_Description of the task_
Copy out, unchanged, the entries below from the "This spectrogram shows" line to the final line. Omit pictures.

_Data excerpts_
######
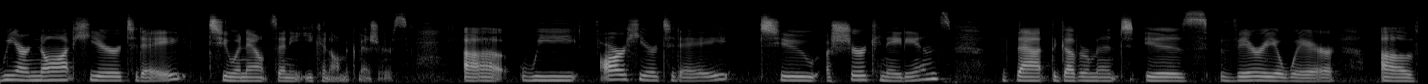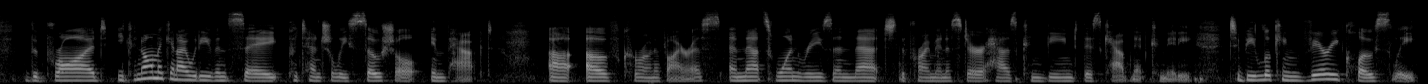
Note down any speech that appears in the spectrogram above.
we are not here today to announce any economic measures. Uh, we are here today to assure Canadians that the government is very aware of the broad economic and I would even say potentially social impact uh, of coronavirus. And that's one reason that the Prime Minister has convened this Cabinet Committee to be looking very closely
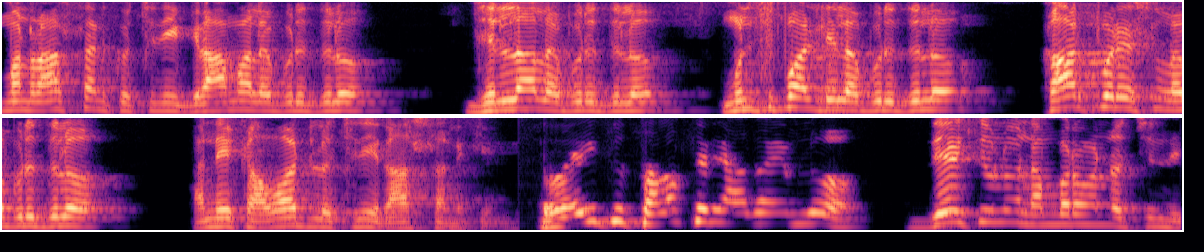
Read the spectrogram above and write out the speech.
మన రాష్ట్రానికి వచ్చినాయి. గ్రామాల అభివృద్ధిలో జిల్లాల అభివృద్ధిలో మున్సిపాలిటీల అభివృద్ధిలో కార్పొరేషన్ల అభివృద్ధిలో అనేక అవార్డులు వచ్చినాయి రాష్ట్రానికి. రైతు తలసరి ఆదాయంలో దేశంలో నంబర్ వన్ వచ్చింది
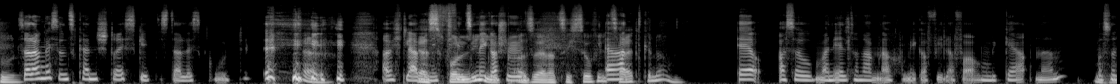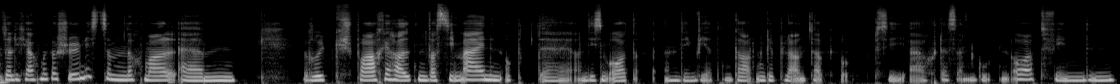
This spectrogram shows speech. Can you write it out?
cool. Solange es uns keinen Stress gibt, ist alles gut. Ja, aber ich glaube er nicht. ist Ich voll lieb. mega schön. Also er hat sich so viel Er hat- Zeit genommen. Er, also meine Eltern haben auch mega viel Erfahrung mit Gärtnern, was Mhm. natürlich auch mega schön ist, zum nochmal ähm, Rücksprache halten, was sie meinen, ob äh, an diesem Ort, an dem wir den Garten geplant haben, ob sie auch das einen guten Ort finden,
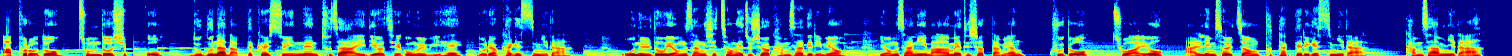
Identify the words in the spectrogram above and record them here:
앞으로도 좀 더 쉽고 누구나 납득할 수 있는 투자 아이디어 제공을 위해 노력하겠습니다. 오늘도 영상 시청해주셔 감사드리며 영상이 마음에 드셨다면 구독, 좋아요, 알림 설정 부탁드리겠습니다. 감사합니다.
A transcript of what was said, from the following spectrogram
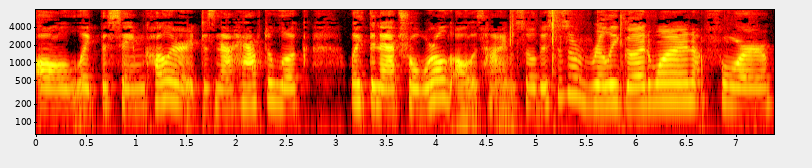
all like the same color. It does not have to look like the natural world all the time. So this is a really good one for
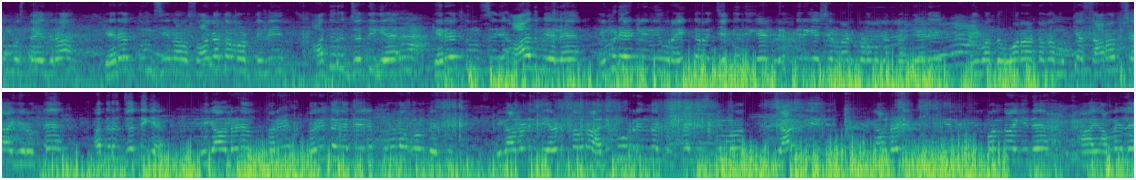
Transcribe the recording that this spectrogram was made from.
ತುಂಬಿಸ್ತಾ ಇದ್ರ ಕೆರೆ ತುಂಬಿಸಿ ನಾವು ಸ್ವಾಗತ ಮಾಡ್ತೀವಿ. ಅದರ ಜೊತೆಗೆ ಕೆರೆ ತುಂಬಿಸಿ ಆದಮೇಲೆ ಇಮಿಡಿಯೇಟ್ಲಿ ನೀವು ರೈತರ ಜಮೀನಿಗೆ ಡ್ರಿಪ್ ಇರಿಗೇಷನ್ ಮಾಡಿಕೊಡ್ಬೇಕಂತಂದೇಳಿ ಈ ಒಂದು ಹೋರಾಟದ ಮುಖ್ಯ ಸಾರಾಂಶ ಆಗಿರುತ್ತೆ. ಅದರ ಜೊತೆಗೆ ಈಗ ಆಲ್ರೆಡಿ ತ್ವರಿ ತ್ವರಿತಗತಿಯಲ್ಲಿ ಪೂರ್ಣಗೊಳ್ಬೇಕು ಈಗ ಆಲ್ರೆಡಿ ಇದು ಎರಡು ಸಾವಿರ ಹದಿಮೂರರಿಂದ ಕೃಷ್ಣ ಸ್ಕೀಮ್ ಚಾಲ್ತಿ ಇದೆ. ಈಗ ಆಲ್ರೆಡಿ ನೀರು ಬಂದಾಗಿದೆ. ಆಮೇಲೆ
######
_Task result_
This spectrogram shows speech. Can you write it out?
cool. Solange es uns keinen Stress gibt, ist alles gut. Ja, aber ich glaube er nicht. ist Ich voll lieb. mega schön. Also er hat sich so viel Er hat- Zeit genommen. Er, also meine Eltern haben auch mega viel Erfahrung mit Gärtnern, was Mhm. natürlich auch mega schön ist, zum nochmal ähm, Rücksprache halten, was sie meinen, ob äh, an diesem Ort, an dem wir den Garten geplant haben, ob sie auch das einen guten Ort finden,
Identify the words in the spectrogram above and record them here:
앞으로도 좀 더 쉽고 누구나 납득할 수 있는 투자 아이디어 제공을 위해 노력하겠습니다. 오늘도 영상 시청해주셔 감사드리며 영상이 마음에 드셨다면 구독, 좋아요, 알림 설정 부탁드리겠습니다. 감사합니다.
A transcript of what was said, from the following spectrogram
all like the same color. It does not have to look like the natural world all the time. So this is a really good one for
Transcribe the recording that this spectrogram was made from.
ತುಂಬಿಸ್ತಾ ಇದ್ರ ಕೆರೆ ತುಂಬಿಸಿ ನಾವು ಸ್ವಾಗತ ಮಾಡ್ತೀವಿ. ಅದರ ಜೊತೆಗೆ ಕೆರೆ ತುಂಬಿಸಿ ಆದಮೇಲೆ ಇಮಿಡಿಯೇಟ್ಲಿ ನೀವು ರೈತರ ಜಮೀನಿಗೆ ಡ್ರಿಪ್ ಇರಿಗೇಷನ್ ಮಾಡಿಕೊಡ್ಬೇಕಂತಂದೇಳಿ ಈ ಒಂದು ಹೋರಾಟದ ಮುಖ್ಯ ಸಾರಾಂಶ ಆಗಿರುತ್ತೆ. ಅದರ ಜೊತೆಗೆ ಈಗ ಆಲ್ರೆಡಿ ತ್ವರಿ ತ್ವರಿತಗತಿಯಲ್ಲಿ ಪೂರ್ಣಗೊಳ್ಬೇಕು ಈಗ ಆಲ್ರೆಡಿ ಇದು ಎರಡು ಸಾವಿರ ಹದಿಮೂರರಿಂದ ಕೃಷ್ಣ ಸ್ಕೀಮ್ ಚಾಲ್ತಿ ಇದೆ. ಈಗ ಆಲ್ರೆಡಿ ನೀರು ಬಂದಾಗಿದೆ. ಆಮೇಲೆ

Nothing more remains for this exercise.